The sinister satellite image, which was posted on Twitter Tuesday (Oct. 4) by Stu Ostro, a meteorologist at The Weather Channel, went viral, with users likening the creepy face to the Grinch or a skull. The image, which was taken using infrared light, was color coded to show the most intense portions of Hurricane Matthew. Color coding is a standard practice in weather reporting, though it's not clear whether this color coding was intentionally ghoulish.

The seeming row of teeth in the storm's creepy face are actually convection clouds, Paul Meyer, an atmospheric scientist at NASA's Earth Science Office, told CNN. [Face on a Comet: See Images of Faces in Space]     

Hurricane Matthew is currently heading toward the Bahamas, but the storm could cause intense winds and rainfall on Florida's east coast and parts of North Carolina, according to an update released by the National Hurricane Center (NHC) at 8 a.m. ET today (Oct. 5). The storm is currently listed as a Category 3 hurricane, the NHC reported.

Seeing faces

The phenomenon of seeing significance in random images or objects, known as pareidolia, is surprisingly common; humans are wired to see structure and significance in images, according to David Huber, a psychologist at the University of Massachusetts Amherst who has studied the phenomenon. 

"Your brain is constantly trying to make the most out of just the tiniest thing," Huber previously told Live Science. "You're sort of in overdrive on imagining from limited information that there is a face."

And humans are particularly wired to see faces everywhere: From an evolutionarily perspective, humans probably had a need to react more quickly to things with faces — from a scary tiger, to an enemy tribesman, to a cute and hungry baby — than to inanimate objects, Huber said.

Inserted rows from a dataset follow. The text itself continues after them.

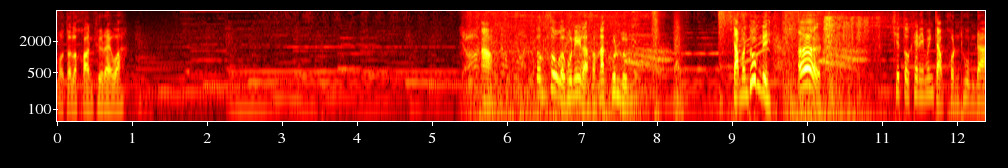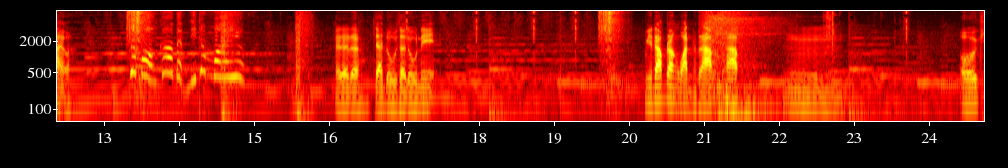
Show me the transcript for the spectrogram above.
หมดตัวละครคืออะไรวะอย่าอ้าวเจ้าว่าจะต้องสู้กับพวกนี้เหรอสำนักคุณหลุนจับมันทุ่มดิ เออ เชี่ยตัวแค่นี้แม่งจับคนทุ่มได้วะจะมองข้าแบบนี้ทำไมอะเดี๋ยวเดี๋ยวเดี๋ยวจะดูจะดูนี่ มีรับรางวัลรับครับ อืม โอเค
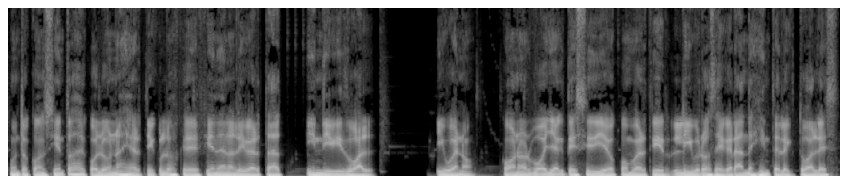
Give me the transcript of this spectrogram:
junto con cientos de columnas y artículos que defienden la libertad individual. Y bueno, Conor Boyack decidió convertir libros de grandes intelectuales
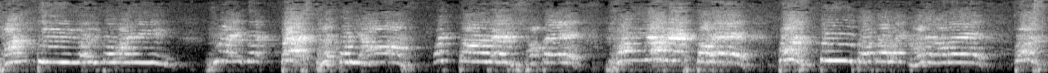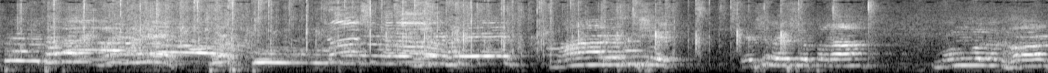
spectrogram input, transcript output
শান্তি ব্যর্থ পরিহাস ওই তারের সাথে সংগ্রামের তরে প্রস্তুত হবে ঘরে ঘরে প্রস্তুত হবে ঘরে ঘরে প্রস্তুত হবে ঘরে ঘরে মার বসে এসো এসো তোরা মঙ্গল ঘট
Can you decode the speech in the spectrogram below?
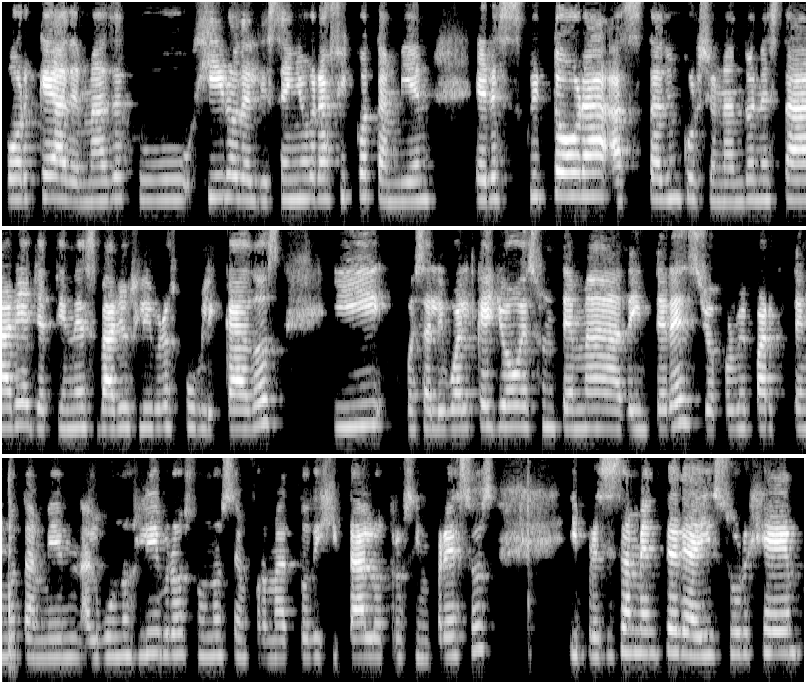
porque además de tu giro del diseño gráfico, también eres escritora, has estado incursionando en esta área, ya tienes varios libros publicados y pues al igual que yo es un tema de interés. Yo por mi parte tengo también algunos libros, unos en formato digital, otros impresos y precisamente de ahí surge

Add in millions of years of evolution, and voilà: the image of the Virgin Mary on toast, a face on a comet and ghoulish skulls in hurricane imagery.

Original article on Live Science.

Tia Ghose
Managing Editor

Tia is the managing editor and was previously a senior writer for Live Science. Her work has appeared in Scientific American, Wired.com and other outlets. She holds a master's degree in bioengineering from the University of Washington, a graduate certificate in science writing from UC Santa Cruz and a bachelor's degree in mechanical engineering from the University of Texas at Austin. Tia was part of a team at the Milwaukee Journal Sentinel that published the Empty Cradles series on preterm births, which won multiple awards, including the 2012 Casey Medal for Meritorious Journalism.